Too bad she learned this lesson in maturity too late to save her first marriage.

And if it turns out that it wasn't really that important, that other factors ruined the first marriage, then why even bring it up? I pondered this as I remembered sitting listening to another woman complain about her husband's similar habit. Here is a lady who considers herself to be in a very happy marriage, I thought, and yet why does she find it necessary to tell everyone about this dumb little trait of her husband's? What's the point of running him down like that, especially if it will simply make you focus on the small things that irritate you, instead of all the qualities about him that you rightly admire? Why deliberately rip holes in the seams of your marriage?

More to the point: let him who is without sin cast the first stone. For every complaint a woman can make about her husband, the husband can doubtless match in kind. (And vice versa.) But that kind of tit-for-tat beefing is hardly conducive to maintaining a strong mature relationship. Pulling the log out of one's own eye is usually a good starting point for marital happiness.

And I'm off, to do the dishes. For my husband, not at him.

7 comments:

Barb said...

So did Jim Caudill help with the children and the housework more AFTER she divorced him?
It all does boggle my mind...

Robyn Broyles said...

Lying with statistics! Apparently in an attempt to suggest we need to do "better" at promoting birth control. The unplanned pregnancy rate is NOT that high; the ratio of unplanned to planned pregnancies is high.

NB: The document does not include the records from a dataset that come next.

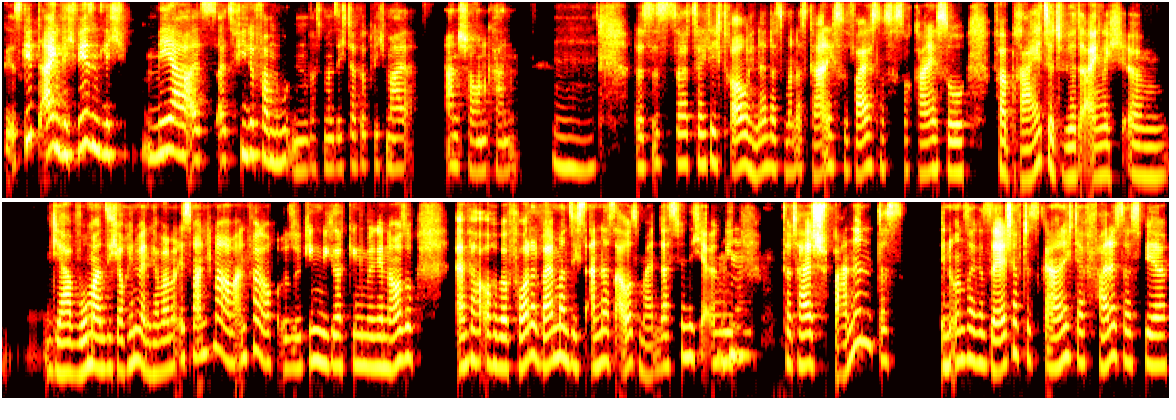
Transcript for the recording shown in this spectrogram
es gibt eigentlich wesentlich mehr, als, als viele vermuten, was man sich da wirklich mal anschauen kann. Mhm. Das ist tatsächlich traurig, ne? dass man das gar nicht so weiß und dass das auch gar nicht so verbreitet wird, eigentlich, ähm, ja, wo man sich auch hinwenden kann. Weil man ist manchmal am Anfang auch, also ging, wie gesagt, ging mir genauso, einfach auch überfordert, weil man sich anders ausmeint. Das finde ich ja irgendwie mhm. total spannend, dass in unserer Gesellschaft es gar nicht der Fall ist, dass wir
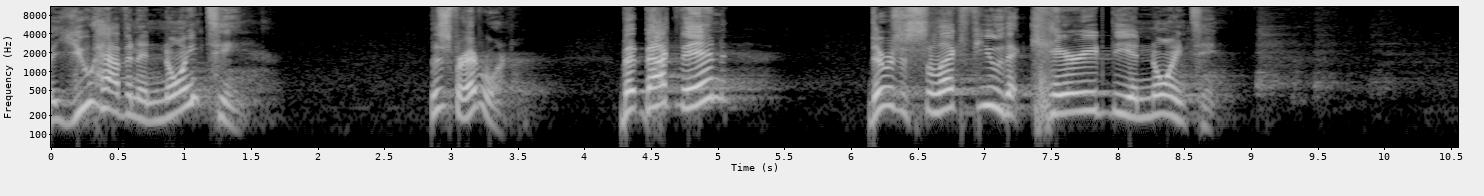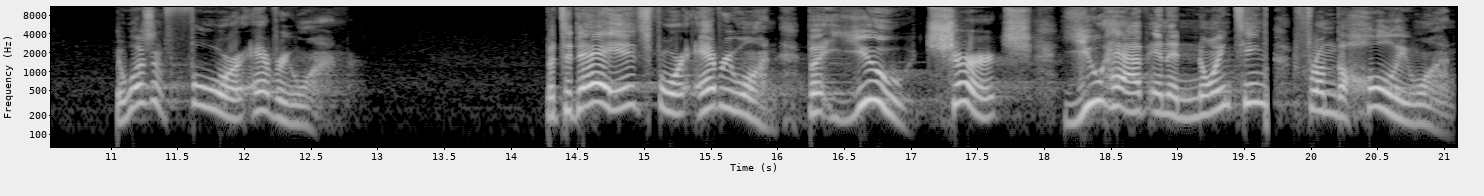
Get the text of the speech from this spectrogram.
But you have an anointing. This is for everyone. But back then, there was a select few that carried the anointing. It wasn't for everyone. But today it's for everyone. But you, church, you have an anointing from the Holy One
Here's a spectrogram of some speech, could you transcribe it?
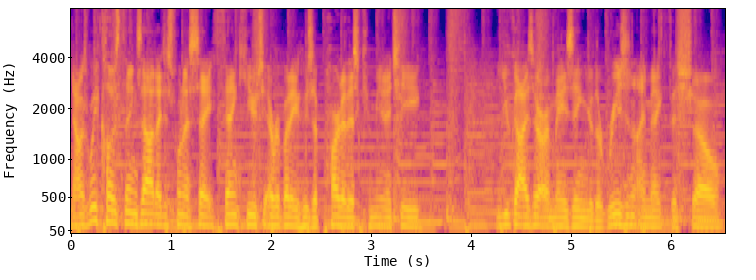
Now, as we close things out, I just want to say thank you to everybody who's a part of this community. You guys are amazing. You're the reason I make this show.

Actually I take exception to the term "unplanned pregnancy" in the first place... only a rape/incest victim can really claim a pregnancy was unplanned. I mean, if you're doing the deed, you need to know that the likelihood of a resulting pregnancy is greater than 0. That's why I watch that show "I Didn't Know I Was Pregnant." It's like watching a car crash or something: I just can't turn away from that kind of stupidity, ignorance, and/or denial (though a few of the women actually have good justification for not knowing).

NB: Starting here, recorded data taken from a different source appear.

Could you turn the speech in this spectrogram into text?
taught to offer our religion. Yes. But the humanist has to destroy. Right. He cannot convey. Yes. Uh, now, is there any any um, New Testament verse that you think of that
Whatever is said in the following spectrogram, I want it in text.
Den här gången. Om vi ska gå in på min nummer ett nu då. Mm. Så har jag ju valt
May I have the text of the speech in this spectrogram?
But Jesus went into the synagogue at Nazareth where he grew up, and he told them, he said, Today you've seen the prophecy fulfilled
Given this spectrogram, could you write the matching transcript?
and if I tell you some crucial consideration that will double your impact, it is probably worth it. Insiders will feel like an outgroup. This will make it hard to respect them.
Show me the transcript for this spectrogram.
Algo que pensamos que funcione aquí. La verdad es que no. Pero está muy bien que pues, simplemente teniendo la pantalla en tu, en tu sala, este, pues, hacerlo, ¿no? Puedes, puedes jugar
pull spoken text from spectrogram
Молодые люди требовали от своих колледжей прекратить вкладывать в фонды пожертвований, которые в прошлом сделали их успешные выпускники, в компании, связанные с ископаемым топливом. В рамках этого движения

BettyDuffy said...

My mom sent me home the other day with this section of the Journal, and I enjoyed reading it last night. MAtter of fact, I was surprised to find that it was pretty balanced in presenting the negative side effects of contraception. They left out any mention of a breast cancer connection, of course, but I finished the article with a complete sense of gratitude that I don't have to worry about all that stuff. Really, compared to IUD's embedded in my uterus, or bacteria spreading into my fallopian tubes, infertility, weight gain, depression, lower sex drive, user error and yadda yadda, it's way more appealing to just get pregnant.

Karie, the Regular Guy's Extraordinary Wife said...

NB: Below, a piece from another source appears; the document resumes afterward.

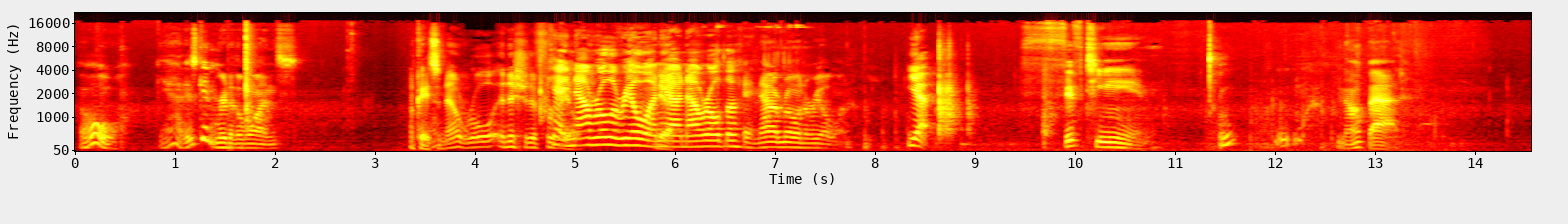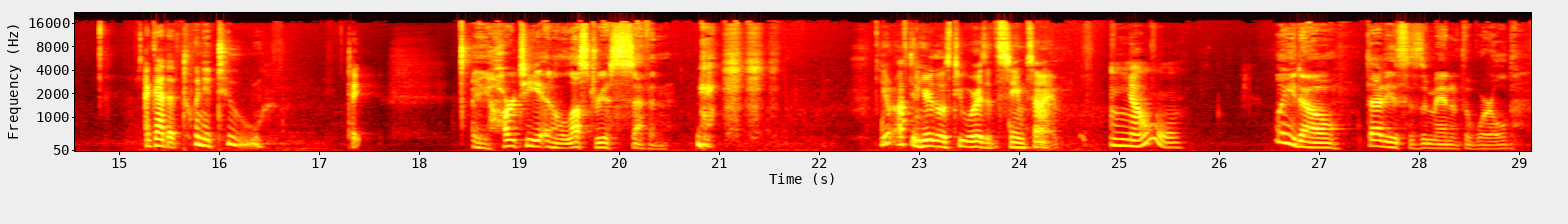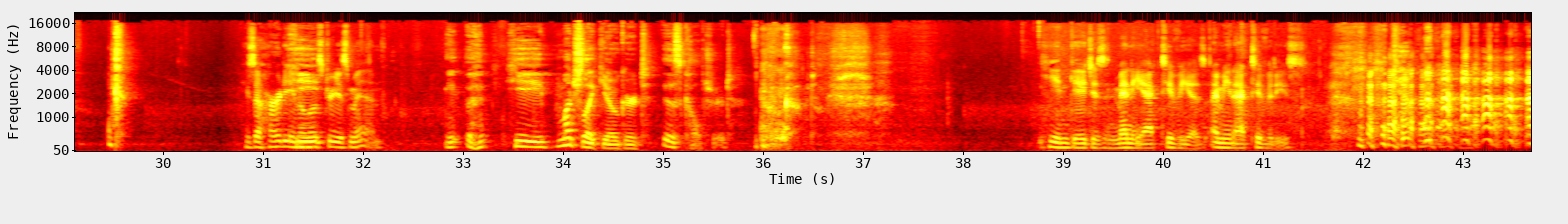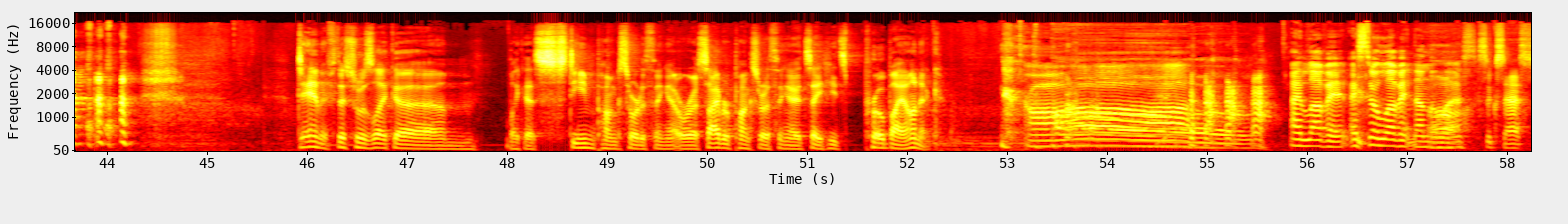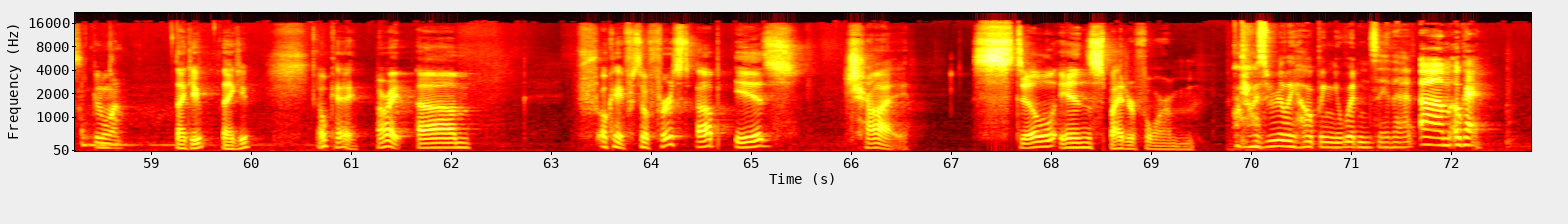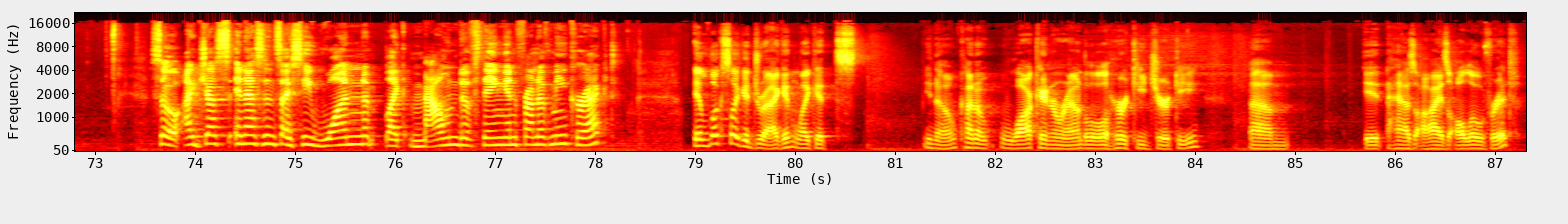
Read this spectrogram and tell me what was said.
Oh, yeah, it is getting rid of the ones. Okay, so now roll initiative for Okay, real. now roll a real one. Yeah. Yeah, now roll the. Okay, now I'm rolling a real one. Yeah. 15. Not bad. I got a 22. Okay. A hearty and illustrious seven. You don't often hear those two words at the same time. No. Well, you know, Thaddeus is a man of the world. He's a hardy and He- illustrious man. He, he, much like yogurt, is cultured. Oh, God. He engages in many activities. I mean, activities. Damn, if this was like a um, like a steampunk sort of thing or a cyberpunk sort of thing, I'd say he's probionic. I love it. I still love it nonetheless. Success. Good one. Thank you. Thank you. Okay. All right. Um f- Okay, so first up is Chai. Still in spider form. I was really hoping you wouldn't say that. Um, okay. So I just, in essence, I see one like mound of thing in front of me. Correct? It looks like a dragon, like it's you know, kind of walking around a little herky jerky. Um it has eyes all over it.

Thanks for this post Mrs. D - While reading this post for my hubby, with the accompanying snorts, giggles and my own "OMGs", my hubby is doing the dishes that I forgot to do last night. What a man!

Class factotum said...

I used to get bugged that my husband would do certain things, like wipe his splashed with water but not washed with soap face on the white bath towel, which would dirty the towel. I would nag him not to do it (along with a few other things), but I realized that I was being petty and that all I had to do was wash the towels more frequently.

We are both control freaks, but being with him is more important to me than the towels. Towels are made for man, not the other way around.

mrsdarwin said...

Towels are made for man, not the other way around.

That is the sentiment upon which so many happy marriages are founded, I believe.

flabbybrain.com said...

Well said, Mrs. Darwin. I think one of the reasons my marriage is strong after nearly 14 years is that we don't sweat the small stuff and I never, NEVER run him down to others.